Traditional phone systems were distributed with a PBX at every business site. With IPT, all the call control functions are being centralized to lower costs (economies of scale and support) and enable integration of voice with other services.

Skype experienced a similar problem in August of 2007 when a Windows update triggered a massive number of Skype clients to re-register in a short period of time. In my experience, I have seen large IPT deployments suffer the same problem. For example, in a virtual call center model, if the entire WAN stops passing traffic for a few seconds, all the callers and agents will hang up and immediately try to redial/reconnect.

To avoid the "One Beer Too Many" problem in centralized IPT systems, one should:

* Throttle--Limit the number of call set up and registration requests per second. For example, Session Border Controllers (SBCs) can limit the number of new in-bound calls from a carrier.

* Head-room--Design server clusters with enough capacity to handle peak demand as defined as number of calls or registrations handled per second.

* Sub-Second Network Rerouting--Design the core IP network to reroute sub-second and a dual carrier MPLS WAN site to reroute in under 5 seconds.

* Test--After major changes, have a capacity testing plan. Empirix and other vendors provide on-site and hosted solutions to do voice capacity testing.

* Monitor--Track the 5-7 Key Performance Indicators (KPIs) on all network and IPT equipment. Set green, yellow, and red thresholds, alarm and create monthly reports from this data. Core routing topology changes should also be monitored.

* Definition of an Outage--IP network managers should define a network incident as one where IP traffic flow was impeded for greater than 5 seconds.
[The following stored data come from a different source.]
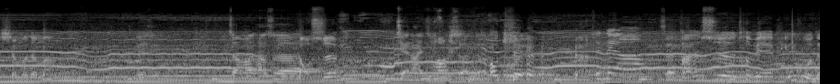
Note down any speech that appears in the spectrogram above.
什么的吗？张妈她是老师，捡垃圾出身的，哦对，真的呀？真反正是特别贫苦的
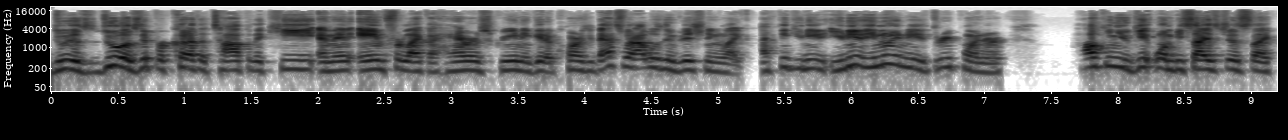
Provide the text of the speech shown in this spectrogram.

Service Level Agreements (SLAs) should be defined not only in terms of latency, jitter, dropped packets, and overall availability, but number of incidents.

IP networks will have outages. The goal is not only to prevent outages from occurring, but being able to recover quickly after they occur. Thanks to redundancy, most network outages are not due to a device failing, but when a device is sick and cannot keep up with demand. The same is true with IPT. As they say in the corporate world: One "aw sh*t" negates a hundred "that a boys."